Wednesday, May 27, 2009

Victory for Pro-Liberty Student Groups in Florida

I was very pleasantly surprised to read this morning that a federal court recently struck down a Florida campaign law requiring nonpartisan groups to register as elections groups on the grounds that it unconstitutionally limits free speech. The law required any group that merely discussed candidates (without endorsements or opposition):
  • Register with the government within 24 hours;
  • Appoint a campaign treasurer or custodian of the books;
  • Designate a depository;
  • Make regular reports of expenditures; and
  • Disclose contributors.
One of the plaintiffs in the case was none other than the University of Florida College Libertarians, a Students For Liberty Affiliate. The suit was brought by one of Students For Liberty's friends, the Institute for Justice.
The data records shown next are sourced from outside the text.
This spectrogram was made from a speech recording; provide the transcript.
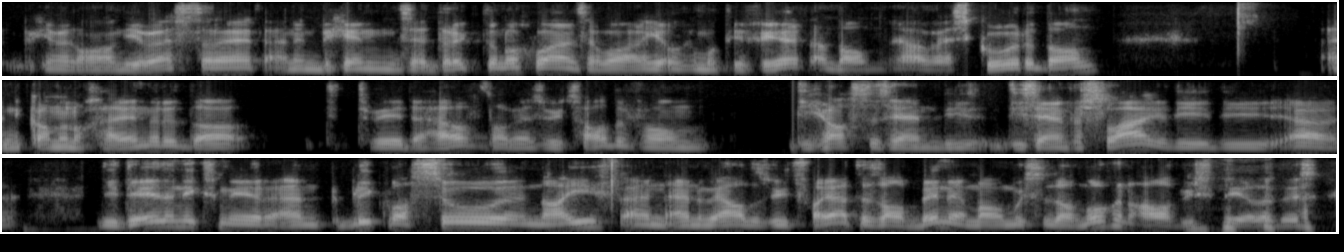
beginnen we dan aan die wedstrijd. En in het begin, zij drukte nog wel en ze waren heel gemotiveerd. En dan, ja, wij scoren dan. En ik kan me nog herinneren dat de tweede helft, dat wij zoiets hadden van... Die gasten zijn, die, die zijn verslagen, die, die, ja, die deden niks meer. En het publiek was zo naïef. En, en wij hadden zoiets van, ja, het is al binnen, maar we moesten dan nog een half uur spelen. Dus...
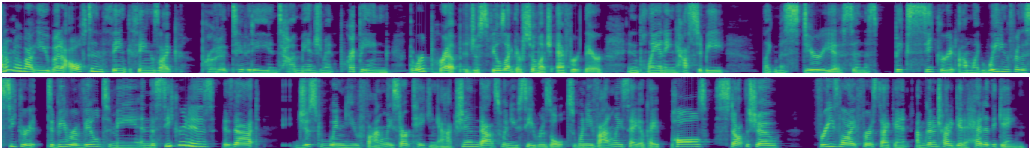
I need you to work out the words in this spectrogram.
I don't know about you, but I often think things like productivity and time management, prepping. The word prep, it just feels like there's so much effort there. And planning has to be like mysterious and this big secret. I'm like waiting for the secret to be revealed to me. And the secret is, is that just when you finally start taking action, that's when you see results. When you finally say, okay, pause, stop the show, freeze life for a second. I'm going to try to get ahead of the game.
All too often, pro-liberty groups are discriminated against by being denied equal access to resources and held to higher standards than their more well-accepted peer organizations. I believe that this opinion holds wide ranging implications for free speech and pro-liberty student groups around the country.

You can read the full opinion here.

When I ran the Penn Libertarian Association, a non-partisan student organization at the University of Pennsylvania, we were constantly discriminated against by the Student Activities Council. Even though we had no affiliation with the Libertarian Party, did not endorse or oppose either candidates or legislation, but merely advanced the libertarian philosophy on campus, we were denied university funding and often grouped under the same classification as the College Republicans and the College Democrats. This was partly due to a simple misunderstanding of the difference between the small "l" libertarian philosophy and the big "L" Libertarian Party. However, there seemed to be more than that. The Penn ACLU received an annual budget from the Student Activities Council because they were not political, and no matter how many times we tried to explain that we were not a partisan organization, the Council refused to believe us. We were forced to seek assistance from the Foundation for Individual Rights in Education who sent a letter to the university criticizing the system, and which has led to significant reform in the university's funding practices. While we won this battle, I know that many other pro-liberty groups are still fighting for equality.

I believe that student groups should invoke this ruling when defending their rights to university funds and access to other resources that have historically been denied to pro-liberty student groups because of their minority status on campus. Next time your organization faces excessive requirements or discrimination from the university because it discusses politics, not only should you contact FIRE, but you should invoke this ruling and challenge those who are denying you equal rights. While the ruling applies to the state, the general principle it supports is that student groups who do not make endorsements and do not lobby should not be treated like partisan organizations and held to the same standards. The rulings says that holding them to the same standard with requirements and restrictions unconstitutionally limits free speech. It is powerful ammunition in the fight for free speech and individual rights on campus. We should all thank the Institute for Justice and the University of Florida College Libertarians for bringing this case forward.

1 comment:

LaMagdalena said...

Good job fighting for your rights to assemble and for your equality in funding! You set an example to be admired :-D